“And,” the waitress said, rummaging in her apron pocket. “When she left last week, she asked me to give you this.” She handed over the horseshoe brooch. “She said she knew you would look after it.”
“Really?” I said, my tears drying, knowing I would treasure it always.
“How lovely,” Mum said, as I turned it over and over in my hand, before Auntie Wendy took it from me and pinned it onto my dress.
Eventually, the waitress brought our order, and Mum and Auntie Wendy began chitter-chattering as always.
I sipped my hot chocolate, watching the young man and lady in the corner, feeling a bit cross that they were sitting where Miss Bakewell loved to sit. They were being all lovey-dovey, and I wondered if I should go and tell them it wasn’t their table to be romantic at.

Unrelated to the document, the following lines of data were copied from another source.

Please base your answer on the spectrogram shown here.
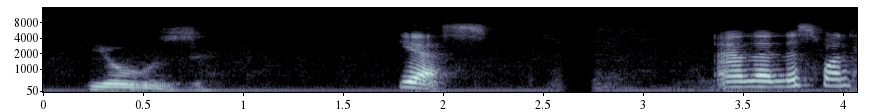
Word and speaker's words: Hughes: Normally I don't worry about names too much, but this is quite a common surname, so it's pronounced Hughes. Use.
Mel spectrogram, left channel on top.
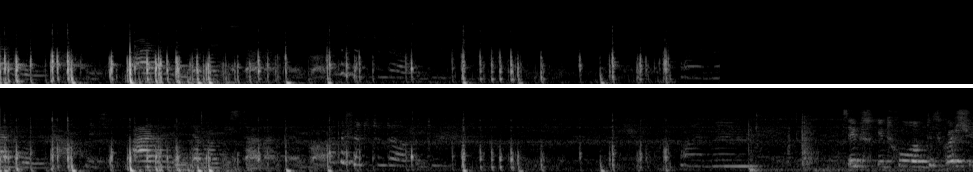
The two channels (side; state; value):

Eventually they got up and walked towards the exit. I knew they had to pass my chair, so I put on my best growly face, and folded my arms, taking in that the man was wearing a uniform, and the lady’s clothes were old fashioned.
As they passed, the lady smiled, her blue eyes twinkling.
“Hello, little miss,” she said. “What a pretty brooch.” She winked, and gripped the handsome man’s hand. “Let’s go, Tom,” she said and, smiling once more, they left just as the waitress approached our table again.
“Is everything alright with your food?” she said, and Mum nodded.
“Who were the people at Miss Bakewell’s table?” I said in a rush, looking over and noticing a reserved sign next to the salt and pepper pot.
“Nobody’s sat there since last Tuesday,” she said, her forehead crinkling. “We’re keeping it free for a week as a mark of respect.”
I ran my finger around the shape of the horseshoe brooch. I wasn’t quite sure what “mark of respect” meant, but I did know that Miss Bakewell was with her lovely Tom now – exactly where she belonged.